Another area of interest in protein research is the impact of protein intake on aging muscles. As we age, our muscles naturally lose mass and strength, which can lead to mobility issues and a decreased quality of life. Some studies suggest that increasing protein intake, particularly in combination with exercise, may help slow down this muscle loss and improve overall muscle health in older adults.
Exploring Alternative Sources of Protein for Muscle Growth and Repair
Lastly, it's worth exploring alternative sources of protein for muscle growth and repair. While animal-based protein is the most common source, there are many plant-based protein sources that people can incorporate into their diets. These alternatives offer an array of benefits, including lower levels of saturated fats and more fiber than animal-based protein. With careful planning, people can easily obtain the protein they need from a plant-based diet.

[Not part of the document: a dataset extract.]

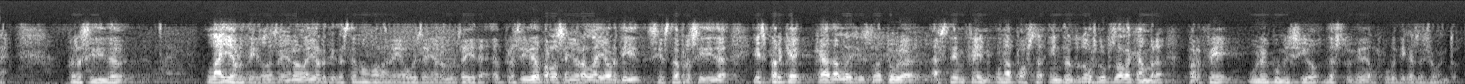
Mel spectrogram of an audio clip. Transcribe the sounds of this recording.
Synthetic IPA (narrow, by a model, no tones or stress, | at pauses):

In conclusion, the proteins in the thick filaments of our muscles play a crucial and complex role in muscle contraction, growth, and repair. Understanding these proteins' structure and function is key to developing therapies for muscle disorders and improving muscle strength and health. By exploring alternative protein sources, we can find ways to support our muscles and overall health while mitigating the negative impacts of animal-based protein consumption.
Some examples of plant-based protein sources include legumes, nuts, seeds, and whole grains. Legumes, such as lentils and chickpeas, are particularly high in protein and can be used in a variety of dishes, such as soups, stews, and salads. Nuts and seeds, such as almonds, chia seeds, and hemp seeds, can be added to smoothies, oatmeal, or yogurt for an extra protein boost. Whole grains, such as quinoa and brown rice, are also good sources of protein and can be used as a base for salads or as a side dish.